PizzaExpress is a popular restaurant chain owned by Gondola Group. Founded in 1965 in London, they have since grown to over 400 restaurants across the UK.
PizzaExpress wanted to conduct some usability testing to understand how their current and potential customers navigate their website, and to find areas for optimisation. They were keen to understand where their users would naturally look for information, in order to better facilitate user interaction with the website.
Another objective of this project was to investigate whether there were any specific differences between navigation models on a desktop vs. mobile devices, and between task unique variables (e.g. do people with children find it easier to locate and book a children’s party than those without children?).

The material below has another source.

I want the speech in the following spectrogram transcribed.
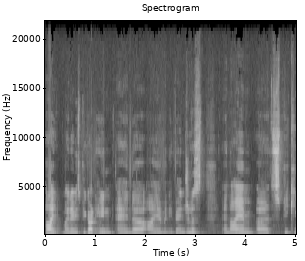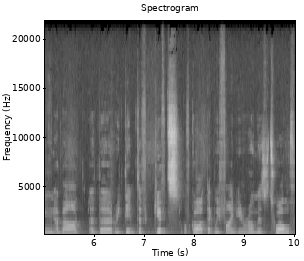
Hi, my name is Picard Hen, and uh, I am an evangelist, and I am uh, speaking about uh, the redemptive gifts of God that we find in Romans 12.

We conducted unmoderated user testing with participants split between mobile/tablet and desktop usage. This form of test is a cost-effective method to gather direct feedback from real end-users, and allows us to reach a wider audience of users from across the UK. The testing covered a series of tasks conducted on desktop, mobile and tablet devices: data was recorded about users’ journeys’ to complete the tasks, and they were also given the opportunity to provide open-ended comments on each of the tasks they completed or were unable able to complete, as well as a series of evaluative survey questions and a Net Promoter Score question.
We put together a series of key tasks to test on the site. We selected typical tasks that would be done on the website, such as finding a restaurant number, or booking a table for a specific date. After putting the finishing touches on the user tasks, we recruited suitable participants according to PizzaExpress’ data on their customers (e.g. frequency of eating out). After selecting a remote unmoderated usability testing tool (UserZoom), we elaborated a task list and survey to keep user engagement high whilst trying to reduce drop-outs.

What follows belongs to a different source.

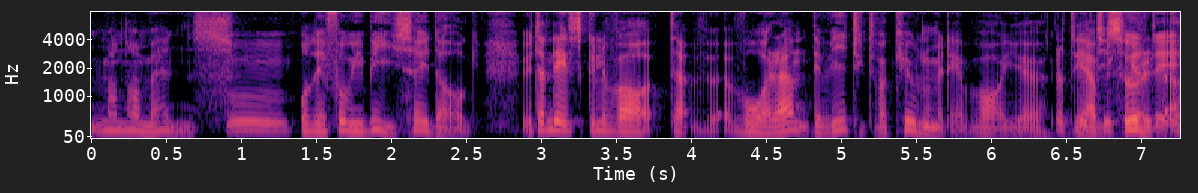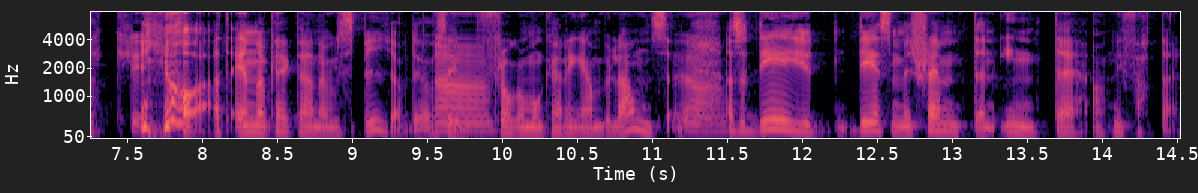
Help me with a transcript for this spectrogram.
man har mens Mm. och det får vi visa idag. Utan det skulle vara, våran, det vi tyckte var kul med det var ju Att det tycker att absurda. det är äckligt. Ja, att en av karaktärerna vill spy av det och Ja. frågar om hon kan ringa ambulansen. Ja. Alltså det är ju det som är skämten, inte, ja ni fattar.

For the desktop part of the study, a total of 151 respondents took part in the study, both habitual PizzaExpress customers and customers who were used to “eating out” at least once a month in other similar restaurants. Participants completed a series of 5 tasks in the desktop version, and users could provide feedback through-out the survey. UserZoom tracked the pages each participants visited, and their order, as well as how long was spent on each page and where they clicked to proceed.

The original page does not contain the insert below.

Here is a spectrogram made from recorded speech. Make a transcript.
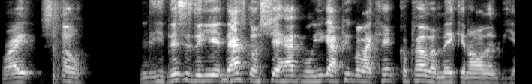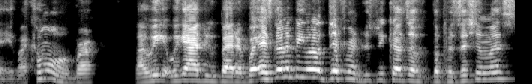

A total of 50 participants took part in the mobile/tablet part of the study, with an even split between iPhone and iPad users. Most were PizzaExpress customers, and a subset had prior experience booking online on the PizzaExpress website. Participants were pushed to the desktop site to complete three tasks using their mobiles or tablets, as prior analytics data revealed a majority of users accessed the website via the desktop rather than mobile version.
The study ran over a period of a few weeks to allow us to collect enough reliable data on a large enough sample, by distributing the invitation to the survey through a panel company. Once testing was completed we had data on the paths and terms used by participants to complete each task, this included valuable data such as completion times and when participants decided to go back on themselves. Open text fields, and questions helped elaborate on where participants had had issues, or sections which they’d particularly liked. UserZoom also produced a heatmap based off where users had clicked in relation to their position in the task.
The paths taken by users were analysed, and the outliers were removed to help create a clear image as to users’ schemas for navigating through the Pizza Express website, and where they expected information and call to actions to be found.
The study revealed many important facts about how customers use the Pizza Express website, as well as a thought process that goes behind bookings (e.g. having children didn’t make booking a child’s party easier). Several key call to actions were also being missed by participants across all three devices, with important implications for the PizzaExpress website.
Testing led to a series of actionable recommendations, and increased insight into Pizza Express customers. Important areas that affected customer satisfaction and Net Promoter Scores were also identified, and we provided PizzaExpress with some key recommendations to enhance website engagement and use. These findings will feed in to future designs helping Pizza Express help their customers, and optimise engagement with their website.